The rites of Umrah begin with the seven Tawaf taken around Kaabah in Mecca. After…
The procedure of going to Marwah
Safa and Marwah, often known as the rites of Sa’I are practised between the hills of the same by all Muslim men and women. According to the Islamic historical records and the beliefs of famous scholars, Sa’I is mainly practised to memorize Hager and Ismail who were trapped in a desert all alone with no availability of the basic provision.
In order to bring water for Ismail, Hager leaving her son alone in the desert climbed up the mountain of Safa in search of water. However, when she couldn’t find it in the valley she descended from the hills and move towards Marwah. Apart from struggling for water, she also watched out in the desert if her son was alright. Similarly, she sustains her walk seven times in the same hills. Allah sent down Jibrael directing him to build a spring of fresh water as a reward for the patience and struggle of Hager. Since then the Pilgrims commemorate this incident by following the same path.

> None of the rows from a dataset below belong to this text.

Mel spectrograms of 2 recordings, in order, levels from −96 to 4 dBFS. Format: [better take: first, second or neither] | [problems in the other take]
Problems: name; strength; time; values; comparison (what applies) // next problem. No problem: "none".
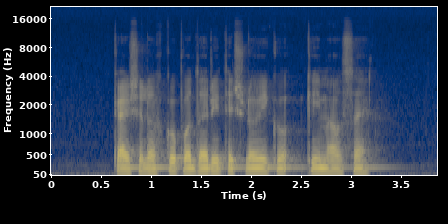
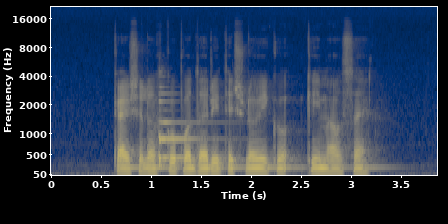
first | background sound (Bowed string instrument); 11 dB below the speech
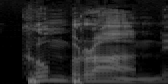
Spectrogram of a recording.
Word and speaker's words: Cwmbran: And there's a church at a place on the border of Wales called Cwmbran. And yeah, that's spelled C-W-M. So figure that one out. Cwmbran in Wales.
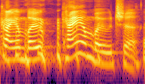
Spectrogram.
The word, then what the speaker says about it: kombucha: Kombucha. I'm saying it right. I know. – Kombucha. – That's it.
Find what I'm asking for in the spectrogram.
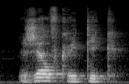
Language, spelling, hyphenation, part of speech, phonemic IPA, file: Dutch, zelfkritiek, zelf‧kri‧tiek, noun, /ˈzɛlf.kriˌtik/, Nl-zelfkritiek.ogg
- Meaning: self-criticism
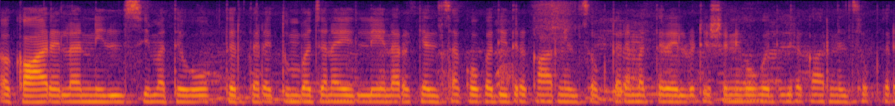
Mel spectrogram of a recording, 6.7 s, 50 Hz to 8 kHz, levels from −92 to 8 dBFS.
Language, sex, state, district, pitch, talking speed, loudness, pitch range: Kannada, female, Karnataka, Shimoga, 180 Hz, 195 wpm, -20 LUFS, 180-185 Hz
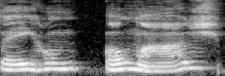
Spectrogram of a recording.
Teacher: it's a homage, because it's an unaspirated H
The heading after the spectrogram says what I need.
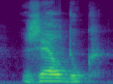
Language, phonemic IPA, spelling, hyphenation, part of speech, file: Dutch, /ˈzɛi̯l.duk/, zeildoek, zeil‧doek, noun, Nl-zeildoek.ogg
- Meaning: sail, canvas, rag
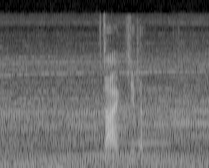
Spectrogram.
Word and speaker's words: Akira: Akira. I always have to remember that the accent is on the A, not on the I.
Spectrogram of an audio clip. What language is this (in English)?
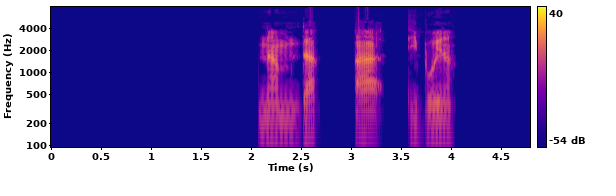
Musey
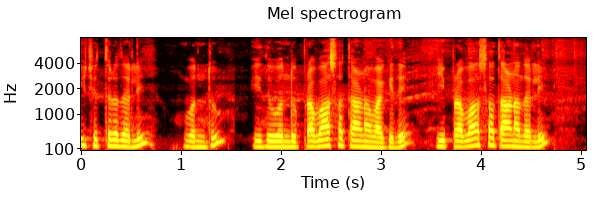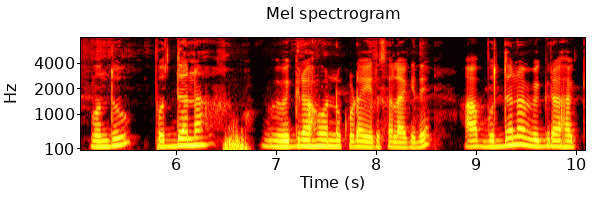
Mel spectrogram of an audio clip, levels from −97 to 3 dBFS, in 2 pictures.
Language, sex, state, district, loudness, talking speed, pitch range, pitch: Kannada, male, Karnataka, Bellary, -20 LUFS, 115 wpm, 150-180 Hz, 155 Hz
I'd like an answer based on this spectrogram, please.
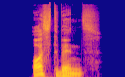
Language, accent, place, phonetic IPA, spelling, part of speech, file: German, Germany, Berlin, [ˈɔstˌvɪnt͡s], Ostwinds, noun, De-Ostwinds.ogg
- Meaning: genitive singular of Ostwind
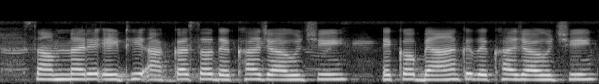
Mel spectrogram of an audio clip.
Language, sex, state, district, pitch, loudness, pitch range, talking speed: Odia, female, Odisha, Nuapada, 235 Hz, -12 LUFS, 220-240 Hz, 70 wpm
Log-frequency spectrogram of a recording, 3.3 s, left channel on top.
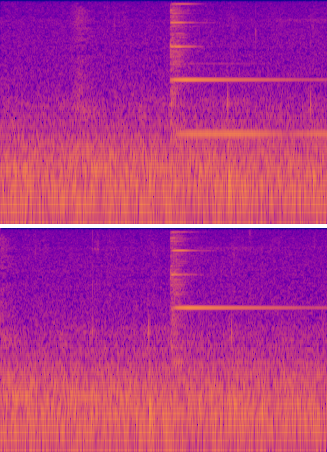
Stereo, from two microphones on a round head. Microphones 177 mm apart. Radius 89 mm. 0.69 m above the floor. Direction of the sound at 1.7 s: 35° left (ahead or behind).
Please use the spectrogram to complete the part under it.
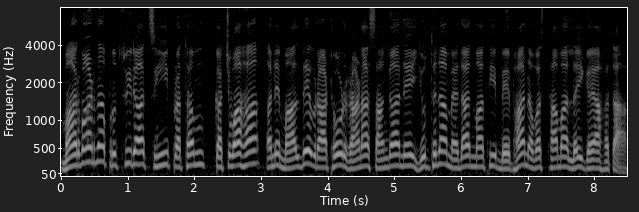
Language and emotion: Gujarati, neutral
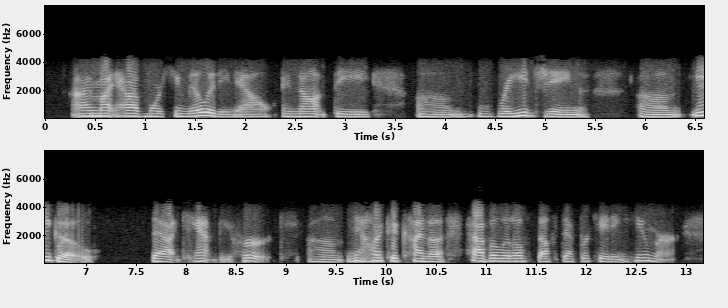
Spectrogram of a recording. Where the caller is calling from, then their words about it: North Carolina, United States; I'm calling from North Carolina, and I love this paragraph.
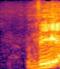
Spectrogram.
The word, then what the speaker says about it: Vedens: Vedens. – How do you spell it? – V-E-D-E-N-S.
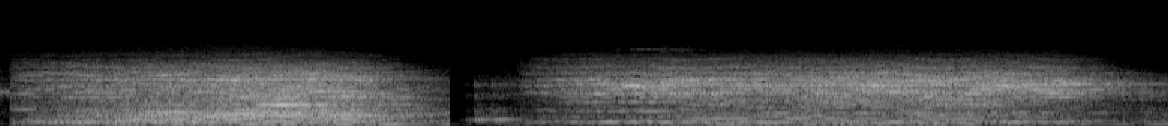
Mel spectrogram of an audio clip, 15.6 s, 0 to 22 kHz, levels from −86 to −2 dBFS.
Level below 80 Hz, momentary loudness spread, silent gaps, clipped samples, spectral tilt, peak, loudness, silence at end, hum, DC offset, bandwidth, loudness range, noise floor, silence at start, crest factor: -60 dBFS; 19 LU; none; under 0.1%; -8 dB/octave; -16 dBFS; -32 LUFS; 0 s; none; under 0.1%; 12 kHz; 8 LU; -54 dBFS; 0 s; 18 dB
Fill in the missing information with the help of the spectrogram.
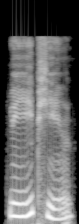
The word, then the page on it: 礼品: lǐ pǐn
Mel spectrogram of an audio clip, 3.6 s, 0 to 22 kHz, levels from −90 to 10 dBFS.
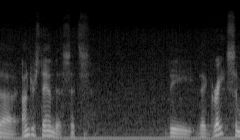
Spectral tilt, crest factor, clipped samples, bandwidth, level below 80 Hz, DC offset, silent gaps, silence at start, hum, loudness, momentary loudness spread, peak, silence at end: -7.5 dB/octave; 20 dB; under 0.1%; 15.5 kHz; -44 dBFS; under 0.1%; none; 0 s; none; -31 LUFS; 18 LU; -10 dBFS; 0 s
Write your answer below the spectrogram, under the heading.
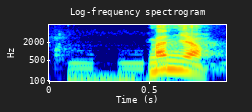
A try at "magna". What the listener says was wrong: En français, on entend souvent mania, et en fait, on doit le prononcer comme pour Magnus. Donc c'est Magna, même si on l'entend moins, hein, mais voilà.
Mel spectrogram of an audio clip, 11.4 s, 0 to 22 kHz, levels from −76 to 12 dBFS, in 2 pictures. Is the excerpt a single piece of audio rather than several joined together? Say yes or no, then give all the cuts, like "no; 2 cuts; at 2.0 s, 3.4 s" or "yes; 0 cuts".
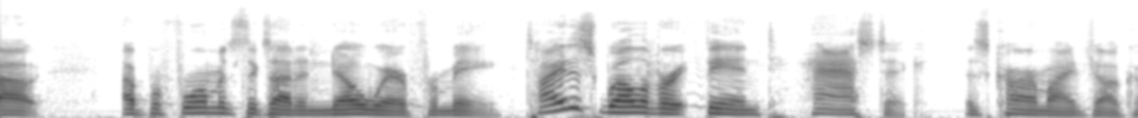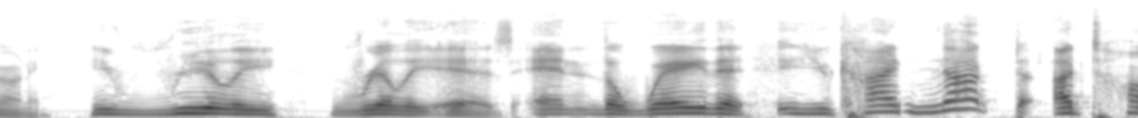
no; 8 cuts; at 1.3 s, 2.6 s, 3.4 s, 4.8 s, 6.0 s, 7.2 s, 9.6 s, 10.2 s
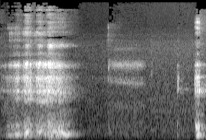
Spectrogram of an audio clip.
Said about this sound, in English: having some trouble getting my voice cleared, and I ask you to bear with me and excuse me.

After descending from Safa, the pilgrims precede their journey to Marwah. The entire pilgrims stop at Marwah for a short period of time and worship Allah. This process is repeated seven times constantly where the Men and women stand the first half of 7 times at Safa and the second half at Marwa. While going for Marwa, It is a Sunnah for the Muslim men to walk at a fast pace between the two green markers in the valley. However, this ritual is not applicable to women as they can proceed at a normal pace between the hills. The initial green marker is cited beneath the Minaret whereas another one is located in the opposite direction of Ribat al-Abbas. Although no supplications for Safa and Marwah are mentioned in the holy book ‘Quran’ and Hadith, most of the people believe that it is a Sunnah to pause at the hills before proceeding to the next.